In summary, the author hopes that this paper would further encourage the infusion of creative thinking and innovation within the educational system to nurture future entrepreneurs with a competitive edge. In the author’s view, the characteristics and capabilities to set up a new business venture based on doing things that have not done before should be encouraged. Innovation needs to be the cornerstone of entrepreneurship as opposed to the mere setting up of another new enterprise without implementing changes or adding features of improvements to the products and services provided and/ or its business processes.

How Do Chef Schools Work?

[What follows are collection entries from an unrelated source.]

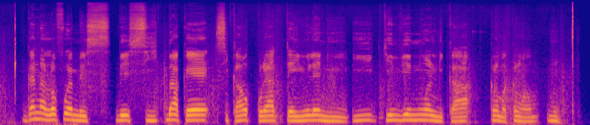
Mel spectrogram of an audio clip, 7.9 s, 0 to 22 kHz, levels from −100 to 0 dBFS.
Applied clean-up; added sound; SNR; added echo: neural mask model RNNoise.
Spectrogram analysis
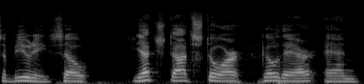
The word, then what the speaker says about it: Giertz: guest today has been Simone yet and it's spelled just like it sounds g i e TZ obviously duh my ancestors were trolls it makes sense in no language that I have found so far it's a beauty so yet.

Culinary schools give aspiring chefs their best shot at making it to the big time, especially those admitted by the American Culinary Federation. Just like any other profession, many of the better hospitality establishments base their hiring practices not only upon the length of education the applicant provides, but also where that education was obtained. Tuition runs the gamut from relatively inexpensive courses offered by local community colleges all the way to the Culinary Institute of America's breathtaking $ 40,000 price tag. And what does not tuition cover? Oh, just uniforms, textbooks, cutlery, and other necessary kitchen equipment.

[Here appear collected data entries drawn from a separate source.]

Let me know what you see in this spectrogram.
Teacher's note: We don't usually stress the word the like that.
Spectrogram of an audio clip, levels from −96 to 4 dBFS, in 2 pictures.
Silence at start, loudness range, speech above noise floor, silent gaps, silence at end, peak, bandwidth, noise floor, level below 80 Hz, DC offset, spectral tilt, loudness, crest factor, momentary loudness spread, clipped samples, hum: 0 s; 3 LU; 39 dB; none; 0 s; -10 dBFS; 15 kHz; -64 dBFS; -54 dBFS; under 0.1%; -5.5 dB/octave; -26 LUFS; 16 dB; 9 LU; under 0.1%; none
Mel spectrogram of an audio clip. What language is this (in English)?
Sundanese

Curriculum different from school to school, but most of the culinary student's time is consumed in learning the ins and outs of cooking by actually doing it under close supervision. Participants not only prepare food, but also learn how to plan menus, minimize food costs, buy food and supplies in quantities, and how to appropriately choose and store food. Learning proper hygiene and local public health rules also play a large part in a culinary student's education.

Classes are sometimes offered all day, taking a complete eight hours, while at some schools, classes are broken into morning and afternoon sessions. There are usually lectures, and then demonstrations followed by hands-on practice time with students applying the techniques demonstrated earlier. Some schools even offer part-time professional classes to accomodate working cooks wanting to increase their formal education.

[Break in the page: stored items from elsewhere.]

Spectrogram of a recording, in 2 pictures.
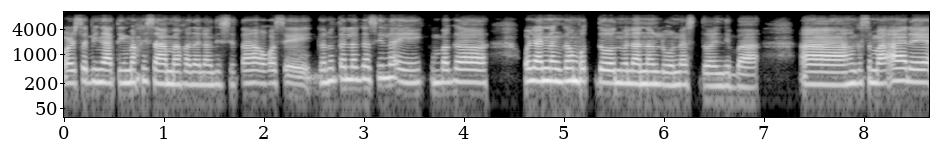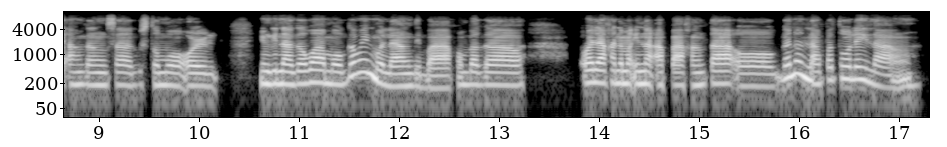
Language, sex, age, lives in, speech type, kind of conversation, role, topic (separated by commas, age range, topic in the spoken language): Filipino, female, 40-44, Philippines, conversation, advice, advisor, Paano ko haharapin ang mga hatol at kritika sa internet?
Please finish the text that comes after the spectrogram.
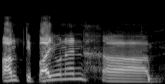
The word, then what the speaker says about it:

A number of educational seminars are available, among them:

The American Academy of Chefs Chair's Scholarship – Ten $ 1,000 scholarships awarded each year

The American Academy of Chefs Chaine des Rotisseurs Scholarship – Twenty $ 1,000 scholarships awarded annually

National Restaurant Association Educational Foundation (NRAEF) – Three annual $ 2,000 scholarships for high school seniors and undergraduate students

Because years of training and experience are needed to reach the level of executive chef in most well-paying restaurants, many students are serious about this profession beginning their training in high school through voluntary programs, then go on to a two- or four-year college or university. Apprenticeship programs offer more training afterward, and these come from individual eating establishments and are given by a personal mentor or from professional institutions and associations such as the American Culinary Federation.

Apprenticeship lasts usually about three years and is most often known as the years of "grunt work" – doing all the chopping, grating, peeling, slicing, and washing necessary to prepare the ingredients for the chefs. Even cleaning appliances, sweeping and mopping floors, and other seemingly unaffiliated "chef" work gets done by the apprentice as part of his or her learning experience. Often this "trial-by-fire" period separates the truly devoted caf├ęs-to-be from those who are merely good cooks.

It is not impossible to attain the status of executive chef without the benefit of formal education, but in today's job market, most establishments (especially the finer hotels and restaurants) now require some type of certification to work in this capacity. Like a degree of any sort, formal training in the culinary arts may not mean you are another Julia Child or Paul Prudhomme, but it does at least signify that you've got what it takes to get through the school. So stop trying to think of ways to take shortcuts, get your tuition together, and go learn what you need to attain your dream!